There are concerns that mothers-to-be could also be unable to have their baby at their local hospital as already understaffed maternity units in England struggle to cope with the loss of up to 2,000 midwives.
Others may have their child delivered with the help of a doctor rather than a midwife, or be assisted during their birth by a midwife who is simultaneously looking after another labouring woman, they said.
Hospital chiefs have described preparing to scale back the care they offer to expectant mothers from 1 April, the deadline for frontline staff to be double-vaccinated or lose their jobs.
Hospitals in England are already 2,500 midwives short of the number they need to give every pregnant woman the right standard of care, the Commons health committee has estimated. Midwives and nurses are the two groups of frontline staff most likely to resist getting jabbed, NHS chiefs said.
Last week the Bishop of London, Sarah Mullally, a former chief nursing officer, told a House of Lords debate that as many as 12.5% of all midwives in London may lose their jobs because of their determination not to get vaccinated.
There has been speculation that the government is to delay introducing the policy, though it has insisted the date will not change. The medical royal colleges representing midwives, nurses and GPs have urged ministers to delay.
NHS insiders told the Guardian privately of their concern that women may not be able to exercise their rights under the NHS constitution to decide whether to give birth at home, in a midwife-led unit or in a hospital labour ward. Maternity guidelines say women should have the support of one midwife with them throughout their labour.
“The truth is that we won’t cope [if many midwives leave rather than get vaccinated]. It’ll be much harder to have a home birth and women may have to resort to [hiring] doulas,” said an executive at one hospital where many midwives remain unvaccinated 10 days before the 3 February cutoff set by NHS England for receiving a first dose.

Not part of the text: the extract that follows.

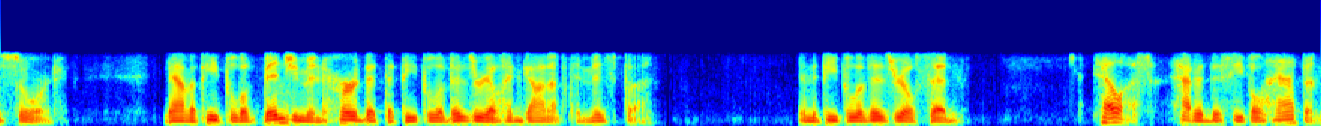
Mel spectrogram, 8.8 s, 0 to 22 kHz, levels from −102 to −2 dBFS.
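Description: G.729 codec damage runs throughout. The speech is rebuilt from a vocal tract model, a pitch predictor and sparse pulses per 10 ms frame, which points to an 8 kbit/s stream. The band spans 150 Hz to 3.5 kHz, nothing passes above 3.6 kHz, and the rough, synthetic texture is plainly audible.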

Trainee midwives will also have to play a bigger role to help compensate for the loss of experienced, fully trained colleagues, the executive added.
The chief executive of another NHS trust said: “[The loss of midwives means] neighbouring units would have to do mutual aid when busy, so yes, more women will be asked to change their hospital of choice at the last minute.
“Hospitals will also have less capacity to do antenatal and postnatal appointments and midwife birthing units will be compromised because you would pull staff on to labour wards.”
Barking, Havering and Redbridge trust in London recently said its existing lack of midwives combined with a likely loss linked to mandatory jabs will pose a major challenge.
Matthew Trainer, its chief executive, told a board meeting that the birth centre at its Queen’s hospital in Romford, Essex, which is already closed because of the midwife shortage, would have to remain shut “if we lost another chunk of midwives” as a result of the new requirement.
Another senior NHS figure said: “From conversations I’ve had, I think that more than half of all maternity units will have difficulty maintaining their normal maternity services.”
Chris Hopson, the chief executive of hospital body NHS Providers, last month cited the case of an unnamed maternity unit that is facing the potential loss of as many as 40 midwives.
The Department of Health and Social Care defended the policy and gave no hint of a delay. A spokesperson said: “Health and social care workers look after the most vulnerable people in society, who could face serious health consequences if exposed to the virus.
“Ensuring staff are vaccinated is the right thing to do to protect patients and those in care. The vast majority of NHS staff have had the vaccine which is our best defence against Covid-19.”